Of course, to do this, students will need strategies and skills, scaffolding and instruction that both models and allows them to experience for themselves how a reader enters a text knowing virtually nothing and emerges pages later with a deeper sense of what it means to be human. And this is where all those other terms and assessments come in. Knowing a students’ reading level, for instance, gives us some sense of what kind of text they have the best chance of transacting with; while instruction that provides the kind of concrete text-based strategies needed for navigating complexity bands allows students to access books that reflect the increasingly complexity of their own lives and world.

To help teachers facilitate this work, Dorothy Barnhouse and I also map out a process of reading in What Readers Really Do that helps students draft and revise their sense of what a text means as they make their way through it, with strategies and skills directly tied to meaning. We also adapt the work of the literary theorist Robert Scholes and break down the process into three distinct but related modes of thinking: comprehension, understanding and evaluation, which we define like this:

  • Comprehension is the literal and inferential sense a reader makes of a text line-by-line and page-by-page.
  • Understanding, by comparison, happens when a reader takes what she’s comprehended on each page to draft and revise her sense of a text’s bigger ideas or themes.
  • Evaluation occurs when, having constructed an understanding of a text, a reader considers whether it has any personal or social value for him.

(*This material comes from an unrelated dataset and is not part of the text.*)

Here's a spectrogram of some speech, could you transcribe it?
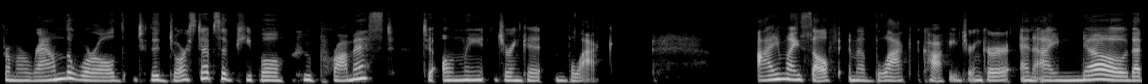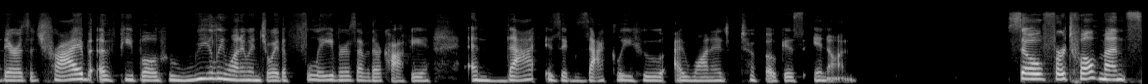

In the next few weeks I’ll put those words into action by using them with a short text, and I’ll share some ideas for meaningful assessments. But for now what seems important to remember is that reading levels and strategies and skills are the means to an end, not the end itself. And assessments need to be aligned to what we truly value, not just what’s easy to measure, with students asked to apply strategies and skills to some meaningful, enduring end. Only then, I think, can both we and our students begin to see the forest through the trees. And only then are we truly able to benefit from the insight reading can give us.